Problem requirements -
Could you set down every entry below exactly as it is?

Information -
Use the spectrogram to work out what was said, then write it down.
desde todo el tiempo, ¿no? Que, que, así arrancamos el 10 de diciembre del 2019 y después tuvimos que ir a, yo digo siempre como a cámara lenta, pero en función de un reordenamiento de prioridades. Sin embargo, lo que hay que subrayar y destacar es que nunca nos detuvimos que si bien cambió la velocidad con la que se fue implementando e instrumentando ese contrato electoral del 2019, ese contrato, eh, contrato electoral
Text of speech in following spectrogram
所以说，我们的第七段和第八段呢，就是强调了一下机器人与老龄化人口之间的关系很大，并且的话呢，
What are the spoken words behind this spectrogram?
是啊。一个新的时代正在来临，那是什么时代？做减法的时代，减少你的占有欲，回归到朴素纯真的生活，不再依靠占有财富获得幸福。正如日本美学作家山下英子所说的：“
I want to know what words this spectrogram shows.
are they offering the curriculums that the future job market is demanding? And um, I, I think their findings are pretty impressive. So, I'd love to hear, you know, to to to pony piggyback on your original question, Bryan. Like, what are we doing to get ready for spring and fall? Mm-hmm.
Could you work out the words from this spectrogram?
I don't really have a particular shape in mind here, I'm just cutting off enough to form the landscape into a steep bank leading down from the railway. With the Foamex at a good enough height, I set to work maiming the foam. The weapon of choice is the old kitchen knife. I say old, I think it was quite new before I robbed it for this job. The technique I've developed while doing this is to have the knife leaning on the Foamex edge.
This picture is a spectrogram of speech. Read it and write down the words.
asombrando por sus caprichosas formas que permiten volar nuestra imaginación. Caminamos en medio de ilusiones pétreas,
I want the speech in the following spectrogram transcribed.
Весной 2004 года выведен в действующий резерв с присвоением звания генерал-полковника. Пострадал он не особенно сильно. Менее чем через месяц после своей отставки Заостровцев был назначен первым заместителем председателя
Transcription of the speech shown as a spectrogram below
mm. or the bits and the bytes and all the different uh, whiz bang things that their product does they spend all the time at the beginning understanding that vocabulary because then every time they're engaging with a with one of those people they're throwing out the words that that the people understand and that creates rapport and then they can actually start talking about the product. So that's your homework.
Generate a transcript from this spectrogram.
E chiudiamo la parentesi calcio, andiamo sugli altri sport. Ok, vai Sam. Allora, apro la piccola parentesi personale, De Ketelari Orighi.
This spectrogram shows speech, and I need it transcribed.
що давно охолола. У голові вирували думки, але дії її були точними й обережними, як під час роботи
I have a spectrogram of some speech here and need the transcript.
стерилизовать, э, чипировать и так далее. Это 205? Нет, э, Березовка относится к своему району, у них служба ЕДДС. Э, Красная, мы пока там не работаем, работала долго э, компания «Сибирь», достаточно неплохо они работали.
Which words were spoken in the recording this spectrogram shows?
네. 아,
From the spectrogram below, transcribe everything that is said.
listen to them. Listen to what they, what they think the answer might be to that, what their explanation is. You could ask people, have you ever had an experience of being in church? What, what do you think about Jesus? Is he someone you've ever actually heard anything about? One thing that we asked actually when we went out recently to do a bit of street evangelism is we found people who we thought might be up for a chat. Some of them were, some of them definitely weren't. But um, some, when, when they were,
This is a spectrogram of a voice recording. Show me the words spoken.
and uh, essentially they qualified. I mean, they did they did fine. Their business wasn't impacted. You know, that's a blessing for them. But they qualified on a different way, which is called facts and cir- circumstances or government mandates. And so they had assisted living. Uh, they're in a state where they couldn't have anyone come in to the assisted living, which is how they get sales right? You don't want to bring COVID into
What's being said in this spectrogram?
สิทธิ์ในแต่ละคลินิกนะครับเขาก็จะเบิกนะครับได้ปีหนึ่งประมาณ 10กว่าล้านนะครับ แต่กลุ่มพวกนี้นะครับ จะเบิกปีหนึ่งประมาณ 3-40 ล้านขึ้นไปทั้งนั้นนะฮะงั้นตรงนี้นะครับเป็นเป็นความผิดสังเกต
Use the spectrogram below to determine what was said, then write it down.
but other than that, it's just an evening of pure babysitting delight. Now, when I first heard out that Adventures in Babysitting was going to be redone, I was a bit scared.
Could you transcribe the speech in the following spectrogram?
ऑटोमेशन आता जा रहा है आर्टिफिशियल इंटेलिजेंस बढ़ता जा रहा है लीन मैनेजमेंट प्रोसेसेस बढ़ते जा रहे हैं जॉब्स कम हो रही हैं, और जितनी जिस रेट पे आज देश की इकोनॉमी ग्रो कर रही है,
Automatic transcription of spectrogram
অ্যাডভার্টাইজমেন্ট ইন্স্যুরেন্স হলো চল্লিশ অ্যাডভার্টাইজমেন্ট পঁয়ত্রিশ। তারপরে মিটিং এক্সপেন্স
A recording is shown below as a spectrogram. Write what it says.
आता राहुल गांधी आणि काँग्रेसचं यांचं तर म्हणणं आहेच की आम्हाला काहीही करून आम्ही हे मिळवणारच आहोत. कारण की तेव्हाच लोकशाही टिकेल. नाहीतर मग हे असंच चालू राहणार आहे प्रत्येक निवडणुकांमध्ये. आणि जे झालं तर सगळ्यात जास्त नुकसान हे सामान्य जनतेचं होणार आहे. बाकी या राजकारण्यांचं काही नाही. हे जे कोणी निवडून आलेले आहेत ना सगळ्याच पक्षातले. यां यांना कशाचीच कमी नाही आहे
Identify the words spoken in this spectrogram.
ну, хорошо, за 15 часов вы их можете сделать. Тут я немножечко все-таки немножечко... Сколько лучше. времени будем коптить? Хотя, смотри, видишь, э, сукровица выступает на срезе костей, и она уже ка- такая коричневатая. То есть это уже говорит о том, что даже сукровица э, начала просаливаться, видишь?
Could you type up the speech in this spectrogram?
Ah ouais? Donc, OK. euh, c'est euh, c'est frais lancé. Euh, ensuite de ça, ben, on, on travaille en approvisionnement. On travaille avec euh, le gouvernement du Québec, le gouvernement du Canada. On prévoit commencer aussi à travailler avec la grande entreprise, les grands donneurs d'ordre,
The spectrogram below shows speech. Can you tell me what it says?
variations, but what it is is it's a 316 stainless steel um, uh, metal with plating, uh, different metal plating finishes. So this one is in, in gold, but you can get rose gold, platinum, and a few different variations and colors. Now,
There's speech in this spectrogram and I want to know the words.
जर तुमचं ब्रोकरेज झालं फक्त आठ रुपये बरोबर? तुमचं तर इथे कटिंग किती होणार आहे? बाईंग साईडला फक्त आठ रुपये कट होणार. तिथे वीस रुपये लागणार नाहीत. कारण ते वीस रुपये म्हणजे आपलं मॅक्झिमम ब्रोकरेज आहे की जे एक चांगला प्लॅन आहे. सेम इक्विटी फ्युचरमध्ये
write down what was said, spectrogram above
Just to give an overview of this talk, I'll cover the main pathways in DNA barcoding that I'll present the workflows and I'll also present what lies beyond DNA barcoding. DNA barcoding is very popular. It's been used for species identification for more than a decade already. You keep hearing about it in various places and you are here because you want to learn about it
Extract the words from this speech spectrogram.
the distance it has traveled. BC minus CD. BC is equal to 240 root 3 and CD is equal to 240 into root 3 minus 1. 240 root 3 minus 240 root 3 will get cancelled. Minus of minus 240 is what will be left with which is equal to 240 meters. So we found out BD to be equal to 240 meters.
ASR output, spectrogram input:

Exercise output -
Use the spectrogram to work out what was said, then write it down.
desde todo el tiempo, ¿no? Que, que, así arrancamos el 10 de diciembre del 2019 y después tuvimos que ir a, yo digo siempre como a cámara lenta, pero en función de un reordenamiento de prioridades. Sin embargo, lo que hay que subrayar y destacar es que nunca nos detuvimos que si bien cambió la velocidad con la que se fue implementando e instrumentando ese contrato electoral del 2019, ese contrato, eh, contrato electoral
Text of speech in following spectrogram
所以说，我们的第七段和第八段呢，就是强调了一下机器人与老龄化人口之间的关系很大，并且的话呢，
What are the spoken words behind this spectrogram?
是啊。一个新的时代正在来临，那是什么时代？做减法的时代，减少你的占有欲，回归到朴素纯真的生活，不再依靠占有财富获得幸福。正如日本美学作家山下英子所说的：“
I want to know what words this spectrogram shows.
are they offering the curriculums that the future job market is demanding? And um, I, I think their findings are pretty impressive. So, I'd love to hear, you know, to to to pony piggyback on your original question, Bryan. Like, what are we doing to get ready for spring and fall? Mm-hmm.
Could you work out the words from this spectrogram?
I don't really have a particular shape in mind here, I'm just cutting off enough to form the landscape into a steep bank leading down from the railway. With the Foamex at a good enough height, I set to work maiming the foam. The weapon of choice is the old kitchen knife. I say old, I think it was quite new before I robbed it for this job. The technique I've developed while doing this is to have the knife leaning on the Foamex edge.
This picture is a spectrogram of speech. Read it and write down the words.
asombrando por sus caprichosas formas que permiten volar nuestra imaginación. Caminamos en medio de ilusiones pétreas,
I want the speech in the following spectrogram transcribed.
Весной 2004 года выведен в действующий резерв с присвоением звания генерал-полковника. Пострадал он не особенно сильно. Менее чем через месяц после своей отставки Заостровцев был назначен первым заместителем председателя
Transcription of the speech shown as a spectrogram below
mm. or the bits and the bytes and all the different uh, whiz bang things that their product does they spend all the time at the beginning understanding that vocabulary because then every time they're engaging with a with one of those people they're throwing out the words that that the people understand and that creates rapport and then they can actually start talking about the product. So that's your homework.
Generate a transcript from this spectrogram.
E chiudiamo la parentesi calcio, andiamo sugli altri sport. Ok, vai Sam. Allora, apro la piccola parentesi personale, De Ketelari Orighi.
This spectrogram shows speech, and I need it transcribed.
що давно охолола. У голові вирували думки, але дії її були точними й обережними, як під час роботи
I have a spectrogram of some speech here and need the transcript.
стерилизовать, э, чипировать и так далее. Это 205? Нет, э, Березовка относится к своему району, у них служба ЕДДС. Э, Красная, мы пока там не работаем, работала долго э, компания «Сибирь», достаточно неплохо они работали.
Which words were spoken in the recording this spectrogram shows?
네. 아,
From the spectrogram below, transcribe everything that is said.
listen to them. Listen to what they, what they think the answer might be to that, what their explanation is. You could ask people, have you ever had an experience of being in church? What, what do you think about Jesus? Is he someone you've ever actually heard anything about? One thing that we asked actually when we went out recently to do a bit of street evangelism is we found people who we thought might be up for a chat. Some of them were, some of them definitely weren't. But um, some, when, when they were,
This is a spectrogram of a voice recording. Show me the words spoken.
and uh, essentially they qualified. I mean, they did they did fine. Their business wasn't impacted. You know, that's a blessing for them. But they qualified on a different way, which is called facts and cir- circumstances or government mandates. And so they had assisted living. Uh, they're in a state where they couldn't have anyone come in to the assisted living, which is how they get sales right? You don't want to bring COVID into
What's being said in this spectrogram?
สิทธิ์ในแต่ละคลินิกนะครับเขาก็จะเบิกนะครับได้ปีหนึ่งประมาณ 10กว่าล้านนะครับ แต่กลุ่มพวกนี้นะครับ จะเบิกปีหนึ่งประมาณ 3-40 ล้านขึ้นไปทั้งนั้นนะฮะงั้นตรงนี้นะครับเป็นเป็นความผิดสังเกต
Use the spectrogram below to determine what was said, then write it down.
but other than that, it's just an evening of pure babysitting delight. Now, when I first heard out that Adventures in Babysitting was going to be redone, I was a bit scared.
Could you transcribe the speech in the following spectrogram?
ऑटोमेशन आता जा रहा है आर्टिफिशियल इंटेलिजेंस बढ़ता जा रहा है लीन मैनेजमेंट प्रोसेसेस बढ़ते जा रहे हैं जॉब्स कम हो रही हैं, और जितनी जिस रेट पे आज देश की इकोनॉमी ग्रो कर रही है,
Automatic transcription of spectrogram
অ্যাডভার্টাইজমেন্ট ইন্স্যুরেন্স হলো চল্লিশ অ্যাডভার্টাইজমেন্ট পঁয়ত্রিশ। তারপরে মিটিং এক্সপেন্স
A recording is shown below as a spectrogram. Write what it says.
आता राहुल गांधी आणि काँग्रेसचं यांचं तर म्हणणं आहेच की आम्हाला काहीही करून आम्ही हे मिळवणारच आहोत. कारण की तेव्हाच लोकशाही टिकेल. नाहीतर मग हे असंच चालू राहणार आहे प्रत्येक निवडणुकांमध्ये. आणि जे झालं तर सगळ्यात जास्त नुकसान हे सामान्य जनतेचं होणार आहे. बाकी या राजकारण्यांचं काही नाही. हे जे कोणी निवडून आलेले आहेत ना सगळ्याच पक्षातले. यां यांना कशाचीच कमी नाही आहे
Identify the words spoken in this spectrogram.
ну, хорошо, за 15 часов вы их можете сделать. Тут я немножечко все-таки немножечко... Сколько лучше. времени будем коптить? Хотя, смотри, видишь, э, сукровица выступает на срезе костей, и она уже ка- такая коричневатая. То есть это уже говорит о том, что даже сукровица э, начала просаливаться, видишь?
Could you type up the speech in this spectrogram?
Ah ouais? Donc, OK. euh, c'est euh, c'est frais lancé. Euh, ensuite de ça, ben, on, on travaille en approvisionnement. On travaille avec euh, le gouvernement du Québec, le gouvernement du Canada. On prévoit commencer aussi à travailler avec la grande entreprise, les grands donneurs d'ordre,
The spectrogram below shows speech. Can you tell me what it says?
variations, but what it is is it's a 316 stainless steel um, uh, metal with plating, uh, different metal plating finishes. So this one is in, in gold, but you can get rose gold, platinum, and a few different variations and colors. Now,
There's speech in this spectrogram and I want to know the words.
जर तुमचं ब्रोकरेज झालं फक्त आठ रुपये बरोबर? तुमचं तर इथे कटिंग किती होणार आहे? बाईंग साईडला फक्त आठ रुपये कट होणार. तिथे वीस रुपये लागणार नाहीत. कारण ते वीस रुपये म्हणजे आपलं मॅक्झिमम ब्रोकरेज आहे की जे एक चांगला प्लॅन आहे. सेम इक्विटी फ्युचरमध्ये
write down what was said, spectrogram above
Just to give an overview of this talk, I'll cover the main pathways in DNA barcoding that I'll present the workflows and I'll also present what lies beyond DNA barcoding. DNA barcoding is very popular. It's been used for species identification for more than a decade already. You keep hearing about it in various places and you are here because you want to learn about it
Extract the words from this speech spectrogram.
the distance it has traveled. BC minus CD. BC is equal to 240 root 3 and CD is equal to 240 into root 3 minus 1. 240 root 3 minus 240 root 3 will get cancelled. Minus of minus 240 is what will be left with which is equal to 240 meters. So we found out BD to be equal to 240 meters.
ASR output, spectrogram input:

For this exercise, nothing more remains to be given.